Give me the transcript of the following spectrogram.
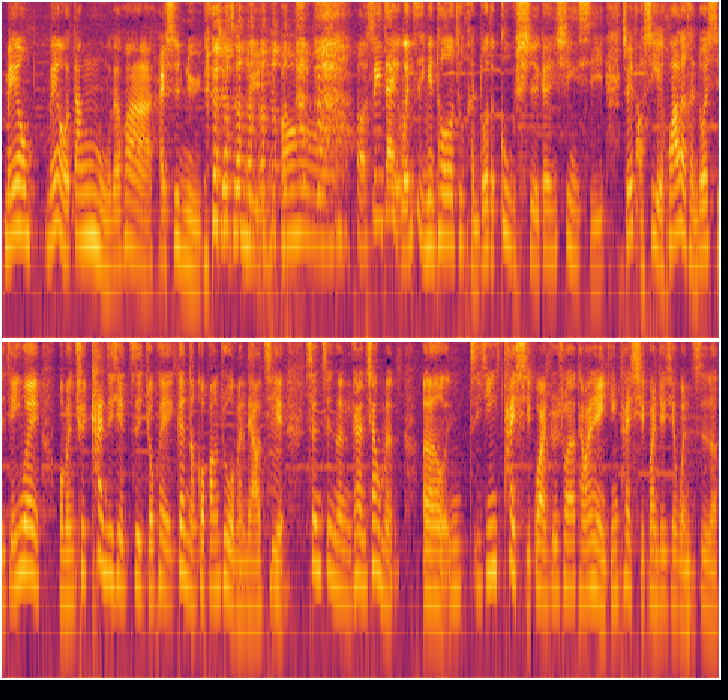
没有没有当母的话还是女，就是女 哦哦，所以在文字里面透露出很多的故事跟讯息，所以老师也花了很多时间，因为我们去看这些字，就会更能够帮助我们了解，嗯、甚至呢，你看像我们呃已经太习惯，就是说台湾人已经太习惯这些文字了，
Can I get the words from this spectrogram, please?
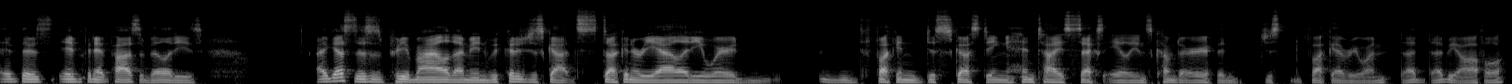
if there's infinite possibilities, I guess this is pretty mild. I mean, we could have just got stuck in a reality where fucking disgusting hentai sex aliens come to Earth and just fuck everyone. That that'd be awful.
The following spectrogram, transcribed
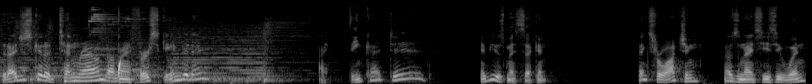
Did I just get a 10 round on my first game today? I think I did. Maybe it was my second. Thanks for watching. That was a nice easy win.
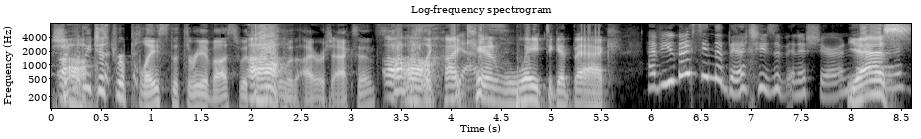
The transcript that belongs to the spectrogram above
Shouldn't we ah. just replace the three of us with Ah. people with Irish accents? Ah. oh It's like, I can't wait to get back. Have you guys seen the Banshees of Inisherin? Yes.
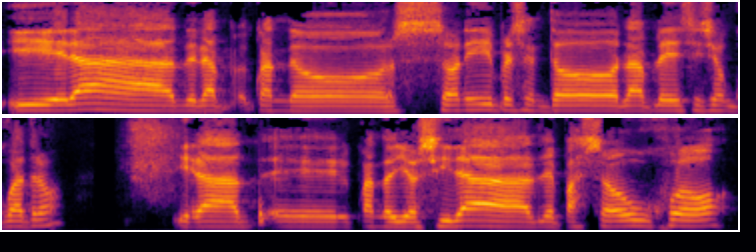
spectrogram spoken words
Y era de la, cuando Sony presentó la PlayStation 4 y era eh, cuando Yoshida le pasó un juego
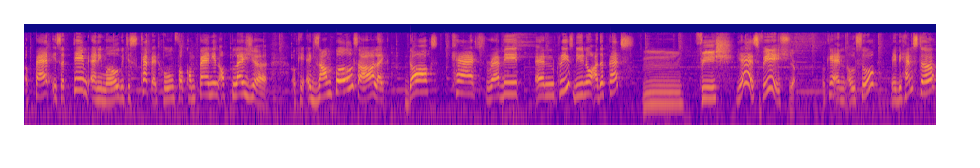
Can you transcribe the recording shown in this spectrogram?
A pet is a tamed animal which is kept at home for companion or pleasure. Okay, examples are like dogs, cats, rabbit, and Chris. Do you know other pets? Mm, fish. Yes, fish. Yeah. Okay, and also maybe hamster.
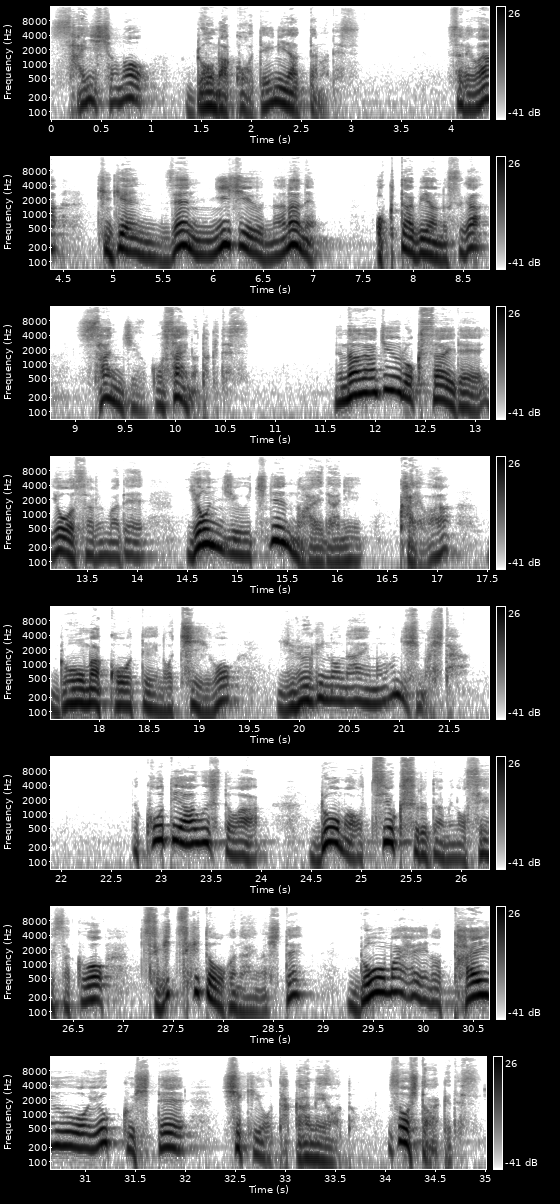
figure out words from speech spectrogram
最初のローマ皇帝になったのです。それは紀元前27年オクタビアヌスが35歳の時です。76歳で世を去るまで41年の間に彼はローマ皇帝の地位を揺るぎのないものにしました。皇帝アウグストはローマを強くするための政策を次々と行いましてローマ兵の待遇を良くして士気を高めようと。そうしたわけです。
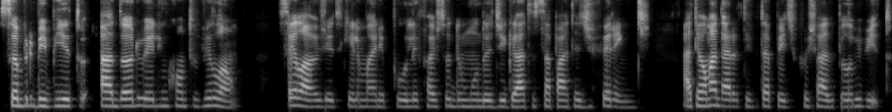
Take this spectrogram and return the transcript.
Sobre Bibito, adoro ele enquanto vilão. Sei lá, o jeito que ele manipula e faz todo mundo de gato e sapato é diferente. Até o Madara teve tapete puxado pelo Bibito.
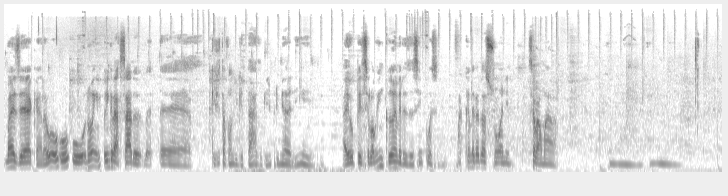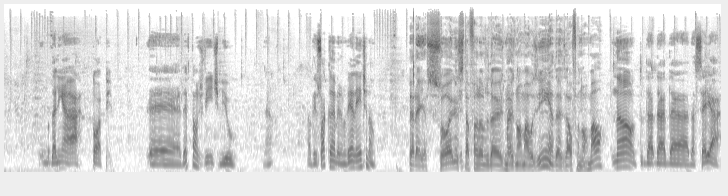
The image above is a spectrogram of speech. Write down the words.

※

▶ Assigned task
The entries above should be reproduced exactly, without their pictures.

▶ Problem solution
Give me the transcript of the following spectrogram.
没有没有当母的话还是女，就是女 哦哦，所以在文字里面透露出很多的故事跟讯息，所以老师也花了很多时间，因为我们去看这些字，就会更能够帮助我们了解，嗯、甚至呢，你看像我们呃已经太习惯，就是说台湾人已经太习惯这些文字了，
Can I get the words from this spectrogram, please?
if there's infinite possibilities, I guess this is pretty mild. I mean, we could have just got stuck in a reality where fucking disgusting hentai sex aliens come to Earth and just fuck everyone. That that'd be awful.
The following spectrogram, transcribed
Did I just get a 10 round on my first game today? I think I did. Maybe it was my second. Thanks for watching. That was a nice easy win.
The transcript that belongs to the spectrogram above
Shouldn't we ah. just replace the three of us with Ah. people with Irish accents? Ah. oh It's like, I can't wait to get back. Have you guys seen the Banshees of Inisherin? Yes.
spectrogram spoken words
Y era de la, cuando Sony presentó la PlayStation 4 y era eh, cuando Yoshida le pasó un juego
Can you transcribe the recording shown in this spectrogram?
A pet is a tamed animal which is kept at home for companion or pleasure. Okay, examples are like dogs, cats, rabbit, and Chris. Do you know other pets? Mm, fish. Yes, fish. Yeah. Okay, and also maybe hamster.
figure out words from speech spectrogram
最初のローマ皇帝になったのです。それは紀元前27年オクタビアヌスが35歳の時です。76歳で世を去るまで41年の間に彼はローマ皇帝の地位を揺るぎのないものにしました。皇帝アウグストはローマを強くするための政策を次々と行いましてローマ兵の待遇を良くして士気を高めようと。そうしたわけです。
Take this spectrogram and return the transcript.
Sobre Bibito, adoro ele enquanto vilão. Sei lá, o jeito que ele manipula e faz todo mundo de gato e sapato é diferente. Até o Madara teve tapete puxado pelo Bibito.
The image above is a spectrogram of speech. Write down the words.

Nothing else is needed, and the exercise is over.